Objective: To analyze the influence of level of perinatal care of the maternity unit on the rate of cesarean delivery during labor among women with low-risk pregnancies.
Methods: Using data from the PREMODA (PREsentation et MODe d'Accouchement: presentation and mode of delivery) study of 138 French maternity units, the delivery method in 3,654 low-risk nulliparas (live singleton fetus in cephalic presentation at term [37-41 weeks of gestation], born weighing 2,500-4,500 g, no uterine scar, no cesarean before labor, and no induction of labor for maternal or fetal disorders) was analyzed. Independent variables included maternal and fetal characteristics and the level of perinatal care of the maternity unit (level 1, 2a, 2b, and 3; where levels 2b and 3 routinely manage high-risk pregnancies). Univariable and multivariable analysis with a multilevel logistic model explored the factors associated with cesarean delivery during labor.

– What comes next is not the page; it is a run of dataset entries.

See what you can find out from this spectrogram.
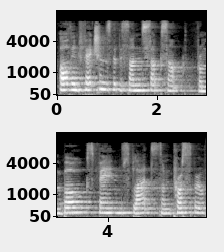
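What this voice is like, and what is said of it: Strong Scottish accent. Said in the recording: “a Scottish accent ... Strong Scottish”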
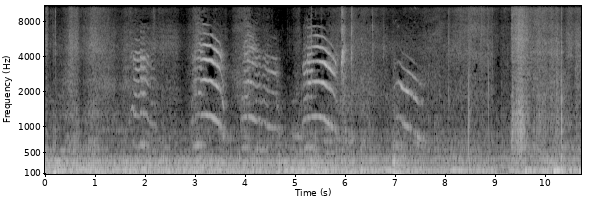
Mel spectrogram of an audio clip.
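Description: A cat mewing: about five short, high calls, each rising then falling in pitch, over a steady low rumble, with a brief rustle near the end.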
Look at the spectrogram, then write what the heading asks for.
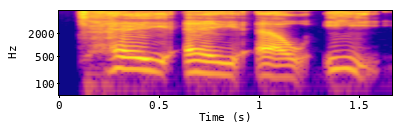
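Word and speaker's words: Chaol: And yet it's pronounced K A L E.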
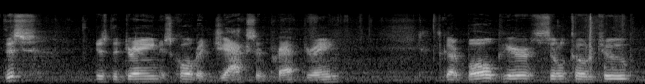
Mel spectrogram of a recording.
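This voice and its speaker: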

Results: Overall, the rate of cesarean during labor was 11.7%. The rate was significantly higher in level 2b (odds ratio 1.5, 95% confidence interval 1.1-2.1) and 3 (odds ratio 1.3, 95% confidence interval 1.0-1.9) maternity units than in level 1 facilities. The size and status of the facilities did not significantly affect these rates. Risk factors for cesarean were older maternal age, non-French origin, gestational age of 41 weeks, male sex, and high birth weight.

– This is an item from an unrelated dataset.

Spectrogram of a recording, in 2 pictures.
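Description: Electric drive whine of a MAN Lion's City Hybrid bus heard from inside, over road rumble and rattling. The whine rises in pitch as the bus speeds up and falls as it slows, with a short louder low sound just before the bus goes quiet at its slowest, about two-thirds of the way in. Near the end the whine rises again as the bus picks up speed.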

Conclusion: Maternity units that frequently manage high-risk pregnancies (levels 2b and 3) have higher rates of cesareans during labor for their population of nulliparas at low risk than do facilities that deal mainly with low-risk pregnancies (level 1).
Level of evidence: II-2.